About two weeks after we found out the baby had died, my husband's 23 year old niece was killed in a car accident. The accident happened right around the corner from her house, while she was driving home from work one evening. She left behind a husband and two little boys. Her older son was the same age as my son (4) and her youngest was 6 months old. My husband took it really hard, because he also lost one of his brothers at nearly the same age - his youngest brother was murdered when he was 24 - he was a year older than me. We had just seen his niece a week before she died, and I never would have imagined then that she would dead a week later.
Needless to say, 2007 was not a good year for us. I'm praying that 2008 goes better. I have to go back to work tomorrow, and am not looking forward to it. January through about March or April is an extremely busy, stressful time at my job, due to a major project that's in full swing at the time every year, and I have a mountain of work waiting for me when I get back. I'm also currently enrolled in a grad school program - I'm working on my MPA (Master of Public Administration) through an online program with the University of Texas at Arlington (the state university system in Texas), and my spring semester classes are going to be starting up in a few weeks, so I'm going to be swamped with that too.
I was on a hiatus from classes, between my broken wrist and the miscarriage, and I enjoyed the break, but I need to get going with my classes again. Barring anything else going wrong, I may be done with the program by this coming fall, or next spring (2009). It just seems like every time I get going with the classes, something happens to throw me off course. I have mixed feelings about graduating though. It will be a big accomplishment for me, as I dropped out of high school in the 11th grade (I got my GED), and at one point in my life earning a college degree seemed like an impossible dream.
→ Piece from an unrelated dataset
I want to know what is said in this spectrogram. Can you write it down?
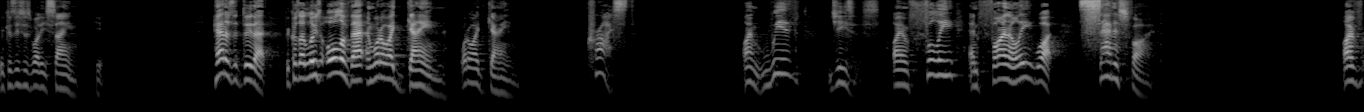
Because this is what he's saying here. How does it do that? Because I lose all of that, and what do I gain? What do I gain? Christ. I'm with Jesus. I am fully and finally what? Satisfied. I've,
I am also only the second person in my family to graduate from college (an older sister was the first), but at the same time, I feel discouraged that I'm not doing better in my life for all the education I have, and for how old I am (34).
I work as a research assistant for the national offices of a church. On paper, my position required a degree, but in reality I don't do much that actually requires a degree. Since I work for a nonprofit organization, the pay is terrible (although the benefits are excellent), but I feel stuck staying there because this is the first job I've had where I actually have flexibility as a working mom. I have a lot of paid time off - a lot of vacation time, sick time, personal days, and holidays, not to mention the week off at Christmas time. My boss, despite not having any kids, is very understanding when I need to take time off from work when my kids are sick or I have to attend school events, meetings, etc. It's definitely a relief to not to have to worry about being fired if I call off when one of my kids get sick, and with both of them having asthma and numerous allergies, it seems like they get sick a lot. At the same time though, I feel so frustrated about not having a real career, and not making enough money to not to have to worry about bills all the time. I don't know, maybe 2008 will bring me a real career with flexibility and good pay. I guess I'll just have to wait and see.
I did manage to get one small crochet project done over the weekend though. I had a bunch of Lily Sugar N' Cream and Lion Cotton left over from various projects, that I wanted to use up, so I crocheted these dishcloths. I really like how the granny square with each round in a different color came out, but it was tedious weaving in all those ends.
Well, happy (belated!) New Year everyone, and thanks for reading my blog!
P.S. A huge thank you to "My Best Friend Calls Me Martha" for the vest pattern for my son - it's exactly what I was looking for!